While the move to the cloud opens up many opportunities for solution providers, there are one or two dangers to be aware of too. First, there are geopolitical and macroeconomic issues offering both threats and opportunities. Then there are issues like the changing role of legislation, the importance of choosing the right financial model, the need to have the right skillsets in your team and the ability to conduct a new kind of marketing. All these things demand attention from solution providers if they are to compete in a transforming marketplace.
This is part three of a five-part series in which Freek Hemminga, LeaseWeb’s Global Channel & Strategic Alliances Manager, looks ahead to the challenges and opportunities for channel partners in the coming year. Read part 1 and 2.
Two specific areas offer solution providers major opportunities for growth this year: first, emerging technologies enabled by the cloud and, second, compliance. They both offer ways to differentiate a solution provider’s business from its competition and so encourage growth from not only an installed base but from new customers too. But time is of the essence. The sooner providers add these to their service offerings the better.

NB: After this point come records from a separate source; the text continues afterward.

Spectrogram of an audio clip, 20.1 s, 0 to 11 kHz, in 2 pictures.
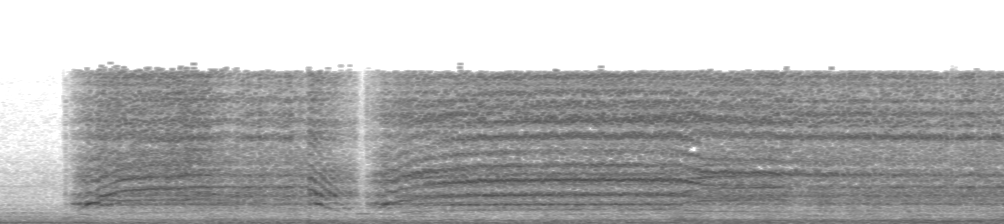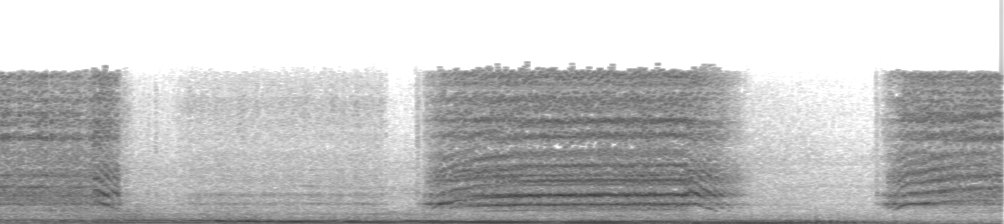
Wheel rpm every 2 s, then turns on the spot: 100, 100, 150, 160, 160, 70, 20, 110, 130, 90.
10-12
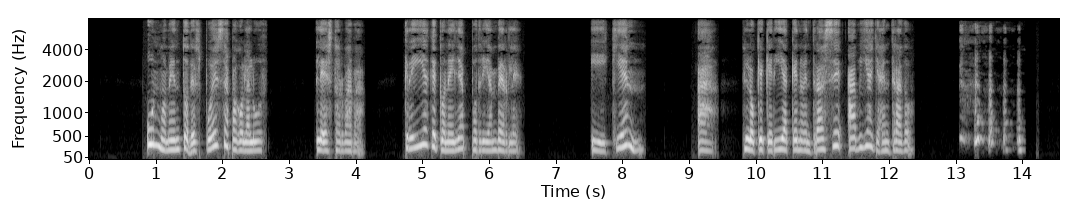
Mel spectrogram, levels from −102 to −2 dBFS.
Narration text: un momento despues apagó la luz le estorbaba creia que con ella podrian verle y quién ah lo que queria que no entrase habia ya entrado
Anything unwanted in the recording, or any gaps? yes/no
yes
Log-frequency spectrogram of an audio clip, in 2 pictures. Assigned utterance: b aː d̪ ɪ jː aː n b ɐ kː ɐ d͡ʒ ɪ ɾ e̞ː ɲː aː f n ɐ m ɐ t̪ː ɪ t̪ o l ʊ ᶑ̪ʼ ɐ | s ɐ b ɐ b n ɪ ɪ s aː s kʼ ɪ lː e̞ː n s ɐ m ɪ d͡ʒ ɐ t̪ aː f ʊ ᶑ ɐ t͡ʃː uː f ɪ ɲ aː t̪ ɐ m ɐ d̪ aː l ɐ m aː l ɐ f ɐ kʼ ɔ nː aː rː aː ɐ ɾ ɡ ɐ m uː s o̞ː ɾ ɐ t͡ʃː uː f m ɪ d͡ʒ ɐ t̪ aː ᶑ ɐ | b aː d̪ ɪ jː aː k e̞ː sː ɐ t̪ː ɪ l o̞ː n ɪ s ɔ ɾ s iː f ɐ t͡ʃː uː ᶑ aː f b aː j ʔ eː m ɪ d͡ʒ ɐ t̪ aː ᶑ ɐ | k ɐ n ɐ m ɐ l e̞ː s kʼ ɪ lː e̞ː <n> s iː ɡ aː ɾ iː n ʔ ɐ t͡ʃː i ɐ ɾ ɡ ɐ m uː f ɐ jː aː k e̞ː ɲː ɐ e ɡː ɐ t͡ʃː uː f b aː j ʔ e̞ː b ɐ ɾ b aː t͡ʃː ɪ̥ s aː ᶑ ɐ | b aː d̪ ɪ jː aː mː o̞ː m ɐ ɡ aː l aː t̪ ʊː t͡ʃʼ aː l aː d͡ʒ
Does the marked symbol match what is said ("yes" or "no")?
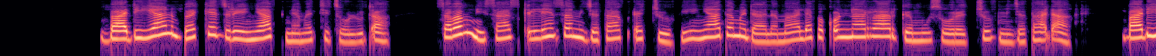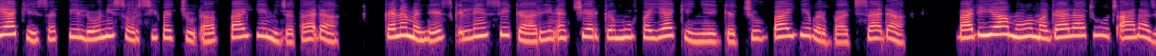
yes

This is part two of a five-part series in which Freek Hemminga, LeaseWeb’s Global Channel & Strategic Alliances Manager, looks ahead to the challenges and opportunities for channel partners in the coming year. Read part 1.

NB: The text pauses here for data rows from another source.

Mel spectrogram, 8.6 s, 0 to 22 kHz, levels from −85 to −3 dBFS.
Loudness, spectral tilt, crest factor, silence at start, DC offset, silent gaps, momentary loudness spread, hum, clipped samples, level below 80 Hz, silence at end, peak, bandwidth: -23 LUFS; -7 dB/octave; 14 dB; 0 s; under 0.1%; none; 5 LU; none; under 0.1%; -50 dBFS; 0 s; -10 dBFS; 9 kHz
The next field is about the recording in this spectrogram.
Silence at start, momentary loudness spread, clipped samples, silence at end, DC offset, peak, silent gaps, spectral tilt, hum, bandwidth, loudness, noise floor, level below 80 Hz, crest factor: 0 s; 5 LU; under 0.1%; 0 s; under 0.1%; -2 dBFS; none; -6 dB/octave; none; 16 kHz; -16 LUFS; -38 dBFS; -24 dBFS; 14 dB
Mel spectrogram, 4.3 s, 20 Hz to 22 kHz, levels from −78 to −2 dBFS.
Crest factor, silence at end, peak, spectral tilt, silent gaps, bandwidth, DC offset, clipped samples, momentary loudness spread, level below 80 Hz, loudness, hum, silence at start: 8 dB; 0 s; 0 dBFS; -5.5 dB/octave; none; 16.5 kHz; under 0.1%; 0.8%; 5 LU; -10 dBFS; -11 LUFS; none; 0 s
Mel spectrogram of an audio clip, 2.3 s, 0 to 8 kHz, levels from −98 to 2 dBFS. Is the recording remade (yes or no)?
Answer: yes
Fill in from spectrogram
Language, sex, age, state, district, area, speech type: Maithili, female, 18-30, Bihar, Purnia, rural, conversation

As I explained during a recent interview, there’s no doubt that the rules have changed in the market. The way IT is sold, purchased and distributed is shifting dramatically and everyone involved in the business has to adapt to the new environment.
In part one of a five-part series, Freek Hemminga, LeaseWeb’s Global Channel & Strategic Alliances Manager, looks ahead to the challenges and opportunities for channel partners in the coming year.
In the last year, the whole business landscape for channel partners has changed thanks to the emergence of cloud. It has been a year of transformation and channel partners need to respond to this structural change in the market if they are to take advantage of the new environment and use it to spur growth for their businesses. These are some of the developments that I see happening, and the impact they have:
When doing business, you want to be able to trust your partners. In modern days, this means that every partner in the supply chain needs to implement a unified compliance approach to ensure the entire chain is certified. This can be a time and energy-consuming task however, which is not part of a company’s core business. For not only do you need to re-evaluate and adjust your processes to gain the certifications, the necessary audits can be costly as well.
It is good to know that there is an easy way out: look for an infrastructure partner that can provide you with compliance, including all necessary legal requirements, and incorporate third party controls and processes seamlessly into your own governance framework. See quickly and clearly all your security measures and be 100% sure that the necessary tools, control and processes are in place to cancel out continuity risks. Without affecting the operational efficiency of your business.
Microsoft’s annual worldwide partner conference (WPC) in Orlando, Florida in July opened up many insights into the company’s strategy around the role partners will play in an increasingly Cloud-centric IT architecture. More than 15,000 attendees – myself among them – were given the opportunity to network and discover how working with Microsoft will include as much value-adding to its Cloud portfolio as performing on-premises integration work.
Exciting developments include Project GigJam, the Cortana Analytics Suite for improved business intelligence and HoloLens for visualisation. For partners, Microsoft is expanding its Cloud Solution Provider (CSP) program to help partners engage with solution providers to build Cloud businesses without investing in infrastructure themselves and take advantage of services offered by other Microsoft partners.